Systemic Evidence for Mitochondrial Dysfunction in Age-Related Macular Degeneration as Revealed by mtDNA Copy Number Measurements in Peripheral Blood

Int J Mol Sci. 2023 Nov 16;24(22):16406. doi: 10.3390/ijms242216406.

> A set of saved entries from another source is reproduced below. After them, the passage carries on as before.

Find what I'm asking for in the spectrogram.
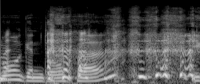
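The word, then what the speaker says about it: Morgendorffer: Morgan Dorfer.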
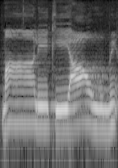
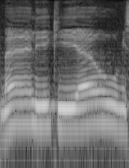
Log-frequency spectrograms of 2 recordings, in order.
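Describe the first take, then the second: First: The 'yau' sound is said harshly and forcefully. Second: The 'yau' sound is said softly and gently. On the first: The speaker calls it wrong. "jangan maliki yaumi ... Bunyi garang sangat tu" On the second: The speaker calls it right. "sebab tu kita sebut lembut"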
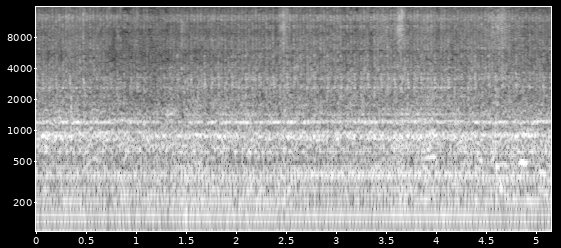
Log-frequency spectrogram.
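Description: A vehicle engine idling steadily while being backed up slowly, a continuous close mechanical hum with a faint knocking texture and no talk.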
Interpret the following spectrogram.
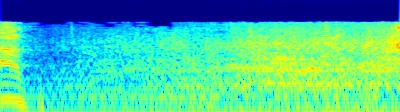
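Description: Radio-drama sound effect of an airplane's engine drone, steady and swelling louder over the two seconds.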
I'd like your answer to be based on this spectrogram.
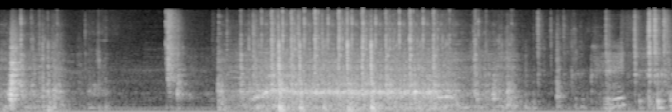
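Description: A home sewing machine stitching fabric for a doll's dress, its rapid mechanical whir running in a short burst of a couple of seconds, close up, with a voice talking before and after.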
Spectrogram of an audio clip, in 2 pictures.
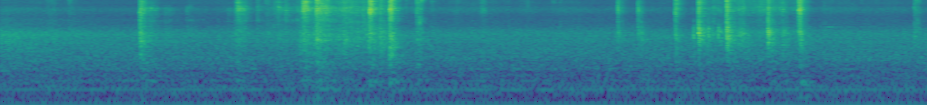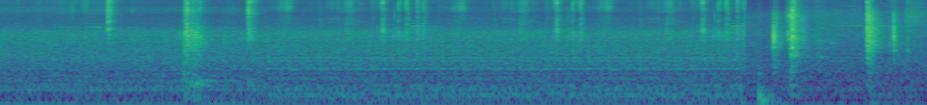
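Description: Sheet-metal baking trays of cookie dough being slid onto the racks of a convection oven and the oven door shut: a string of metal clatters and knocks over a steady low hum.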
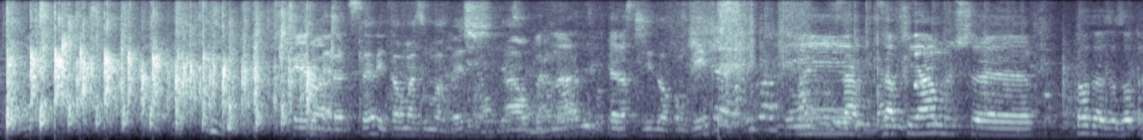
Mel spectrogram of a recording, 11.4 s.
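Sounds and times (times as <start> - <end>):
audience applause at a debate on land for housing: 0.0 - 3.3
speech: 3.6 - 11.4.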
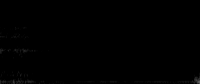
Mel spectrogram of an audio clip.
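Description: A short, faint breath out from a man pausing at the microphone, then near silence with a faint steady low hum.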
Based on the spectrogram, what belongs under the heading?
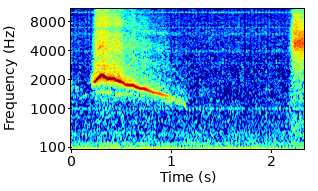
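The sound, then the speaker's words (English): A single clear whistle glides downward in pitch over about a second, followed by a brief faint breathy sound near the end. No talking, fairly quiet. “Whenever it's deep, just whistle.”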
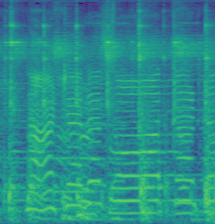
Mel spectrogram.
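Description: Carnatic dance music: a singer's ornamented melody sliding and bending in pitch, then settling on steady held tones over the accompaniment, with bright metallic strikes keeping time.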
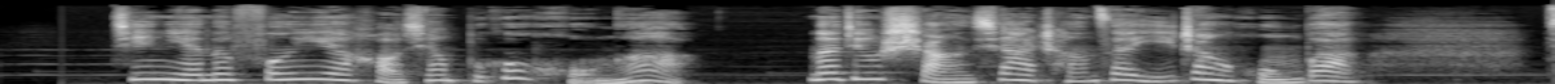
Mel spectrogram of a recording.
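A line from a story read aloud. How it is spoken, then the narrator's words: Flat, indifferent. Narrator (Chinese): 只淡淡说了一句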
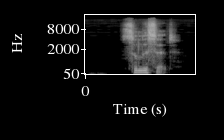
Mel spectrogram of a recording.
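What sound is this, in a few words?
"solicit", Australian English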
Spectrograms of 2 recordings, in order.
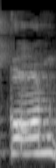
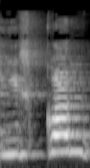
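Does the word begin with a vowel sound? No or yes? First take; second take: no; yes. First: The word starts directly with the consonant cluster. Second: The word starts with an added vowel sound. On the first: The speaker calls it wrong. "তুমি স্কন স্কন স্কন কেন করছো?" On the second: The speaker calls it right. "আরে ওটা ইস্কন তো।"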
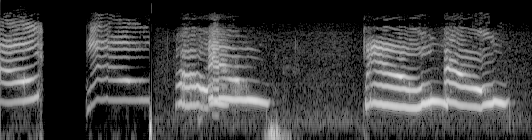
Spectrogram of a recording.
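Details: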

Mitochondrial dysfunction is a common occurrence in the aging process and is observed in diseases such as age-related macular degeneration (AMD). Increased levels of reactive oxygen species lead to damaged mitochondrial DNA (mtDNA), resulting in dysfunctional mitochondria, and, consequently, mtDNA causes further harm in the retinal tissue. However, it is unclear whether the effects are locally restricted to the high-energy-demanding retinal pigment epithelium or are also systematically present. Therefore, we measured mtDNA copy number (mtDNA-CN) in peripheral blood using a qPCR approach with plasmid normalization in elderly participants with and without AMD from the AugUR study (n = 2262). We found significantly lower mtDNA-CN in the blood of participants with early (n = 453) and late (n = 170) AMD compared to AMD-free participants (n = 1630). In regression analyses, we found lower mtDNA-CN to be associated with late AMD when compared with AMD-free participants. Each reduction of mtDNA-CN by one standard deviation increased the risk for late AMD by 24%. This association was most pronounced in geographic atrophy (OR = 1.76, 95% CI 1.19-2.60, p = 0.004), which has limited treatment options. These findings provide new insights into the relationship between mtDNA-CN in blood and AMD, suggesting that it may serve as a more accessible biomarker than mtDNA-CN in the retina.

PMID:38003595 | DOI:10.3390/ijms242216406